EAST WENATCHEE — Julie Stimpson-Lewis, a 1976 Eastmont High School grad, HIV survivor and founder of the 30/30 Project, is the Eastmont Foundation’s Distinguished Alumnus for 2019.
She will be honored during EHS graduation ceremonies on June 7. The award recognizes achievements by EHS alumni who have shown commitment to their careers, community and country through examples they set after graduation.
Stimpson-Lewis, who in high school was active in drill team — serving as co-captain her senior year — went on to earn her bachelor’s degree in biology education and earth sciences from the University of Washington and her graduate degree from Western Washington University.

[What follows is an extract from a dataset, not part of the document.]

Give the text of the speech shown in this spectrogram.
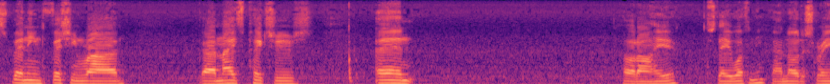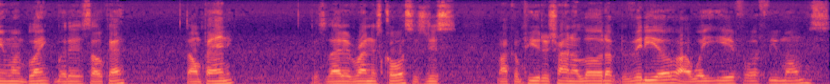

Complications from the birth of her daughter Teresa in 1984 led to a blood transfusion that unknowingly exposed her to HIV.
She was diagnosed in 1990 — told she had only a few years to live and that her two younger children, Laura and Ryan, born after the transfusion, had a 25 percent chance of having been born HIV-positive.
Testing showed the children were not infected with the virus, nor was her husband.
Stimpson-Lewis continued her fight to survive. She spent the next decade working for the Spokane Regional Health District and Spokane AIDS network.
In 2014, after 30 years beating the odds, she celebrated by launching the 30/30 Project with the goal of building 30 health centers around the world to improve access to communities impacted by HIV/AIDS. She got some help from her family, including son Ryan Lewis, a musician and record producer, part of the duo Macklemore & Ryan Lewis.
Working in partnership with Construction for Change, a Seattle-based nonprofit, the 30/30 Project has completed 18 facilities in nine countries across four continents, with another 10 under construction.
Stimpson-Lewis received the Nelson Mandela Changemaker Award in 2015, presented by the Africa Rising Foundation, the Nelson Mandela Foundation and PTTOW (Plan to Take on the World).